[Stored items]

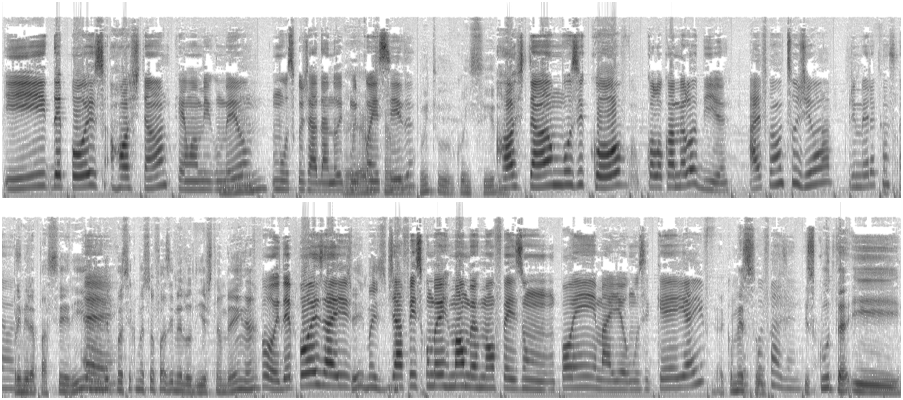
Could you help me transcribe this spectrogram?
E depois Rostam, que é um amigo meu, músico já da noite, É, muito ela conhecido. Muito conhecido. Rostam musicou, colocou a melodia. Aí foi onde surgiu a primeira canção. assim. Primeira parceria, É. e depois você começou a fazer melodias também, né? Foi, depois aí Sim, mas já fiz com meu irmão, meu irmão fez um, um poema, aí eu musiquei, e aí é, começou. fui fazendo. Escuta, e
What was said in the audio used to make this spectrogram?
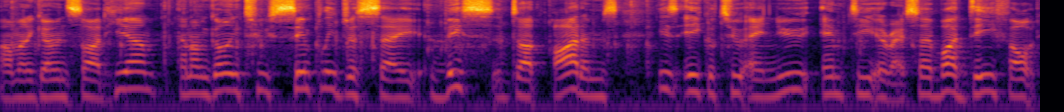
I'm going to go inside here and I'm going to simply just say this.items is equal to a new empty array. So by default,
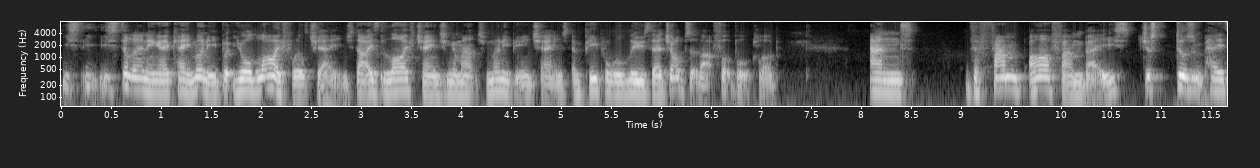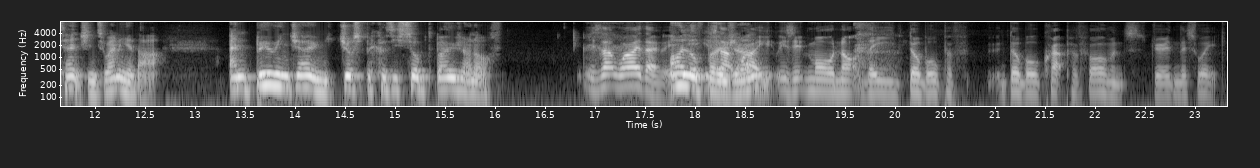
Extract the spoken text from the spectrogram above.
you're still earning okay money, but your life will change. That is life changing amounts of money being changed, and people will lose their jobs at that football club. And the fan, our fan base just doesn't pay attention to any of that. And booing Jones just because he subbed Bojan off. Is that why though? I love is Bojan. Is it more not the double perf- double crap performance during this week?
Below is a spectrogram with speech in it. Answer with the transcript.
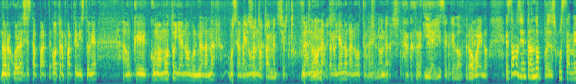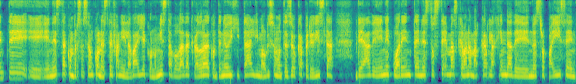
no recuerdas esta parte, otra parte de la historia, aunque Kumamoto ya no volvió a ganar, o sea, ganó Eso es una, totalmente cierto. ganó Funcionó una, vez. pero ya no ganó otra. ¿eh? Funcionó una vez. y ahí se quedó. Pero bueno, estamos ya entrando pues justamente eh, en esta conversación con Stephanie Lavalle, economista, abogada, creadora de contenido digital, y Mauricio Montes de Oca, periodista de ADN 40, en estos temas que van a marcar la agenda de nuestro país en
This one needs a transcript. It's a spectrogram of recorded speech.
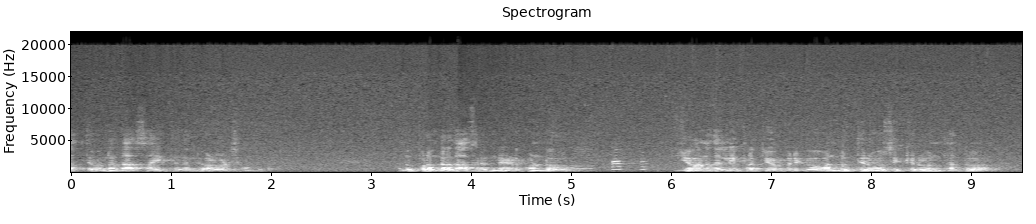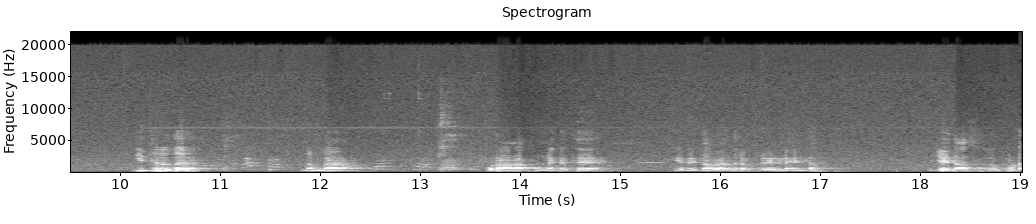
ಸತ್ಯವನ್ನು ದಾಸ ಸಾಹಿತ್ಯದಲ್ಲಿ ಅಳವಡಿಸಿಕೊಂಡಿದ್ದಾರೆ ಅದು ಪುರಂದರದಾಸರನ್ನು ಹಿಡ್ಕೊಂಡು ಜೀವನದಲ್ಲಿ ಪ್ರತಿಯೊಬ್ಬರಿಗೂ ಒಂದು ತಿರುವು ಸಿಕ್ಕಿರುವಂಥದ್ದು ಈ ಥರದ ನಮ್ಮ ಪುರಾಣ ಪುಣ್ಯಕಥೆ ಏನಿದ್ದಾವೆ ಅದರ ಪ್ರೇರಣೆಯಿಂದ ವಿಜಯದಾಸರು ಕೂಡ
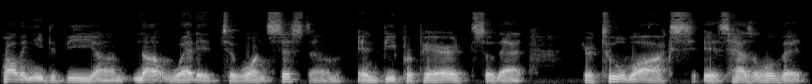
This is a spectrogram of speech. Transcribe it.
probably need to be um, not wedded to one system and be prepared so that your toolbox is has a little bit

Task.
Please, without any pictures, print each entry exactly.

The completed task.
Could you help me transcribe this spectrogram?
E depois Rostam, que é um amigo meu, músico já da noite, É, muito ela conhecido. Muito conhecido. Rostam musicou, colocou a melodia. Aí foi onde surgiu a primeira canção. assim. Primeira parceria, É. e depois você começou a fazer melodias também, né? Foi, depois aí Sim, mas já fiz com meu irmão, meu irmão fez um, um poema, aí eu musiquei, e aí é, começou. fui fazendo. Escuta, e
What was said in the audio used to make this spectrogram?
I'm going to go inside here and I'm going to simply just say this.items is equal to a new empty array. So by default,
Extract the spoken text from the spectrogram above.
you're still earning okay money, but your life will change. That is life changing amounts of money being changed, and people will lose their jobs at that football club. And the fan, our fan base just doesn't pay attention to any of that. And booing Jones just because he subbed Bojan off. Is that why though? I love is Bojan. Is it more not the double perf- double crap performance during this week?
Below is a spectrogram with speech in it. Answer with the transcript.
no recuerdas esta parte, otra parte de la historia, aunque Kumamoto ya no volvió a ganar, o sea, ganó Eso es una, totalmente cierto. ganó Funcionó una, vez. pero ya no ganó otra. ¿eh? Funcionó una vez. y ahí se quedó. Pero bueno, estamos ya entrando pues justamente eh, en esta conversación con Stephanie Lavalle, economista, abogada, creadora de contenido digital, y Mauricio Montes de Oca, periodista de ADN 40, en estos temas que van a marcar la agenda de nuestro país en
This one needs a transcript. It's a spectrogram of recorded speech.
ಸತ್ಯವನ್ನು ದಾಸ ಸಾಹಿತ್ಯದಲ್ಲಿ ಅಳವಡಿಸಿಕೊಂಡಿದ್ದಾರೆ ಅದು ಪುರಂದರದಾಸರನ್ನು ಹಿಡ್ಕೊಂಡು ಜೀವನದಲ್ಲಿ ಪ್ರತಿಯೊಬ್ಬರಿಗೂ ಒಂದು ತಿರುವು ಸಿಕ್ಕಿರುವಂಥದ್ದು ಈ ಥರದ ನಮ್ಮ ಪುರಾಣ ಪುಣ್ಯಕಥೆ ಏನಿದ್ದಾವೆ ಅದರ ಪ್ರೇರಣೆಯಿಂದ ವಿಜಯದಾಸರು ಕೂಡ
This is a spectrogram of speech. Transcribe it.
probably need to be um, not wedded to one system and be prepared so that your toolbox is has a little bit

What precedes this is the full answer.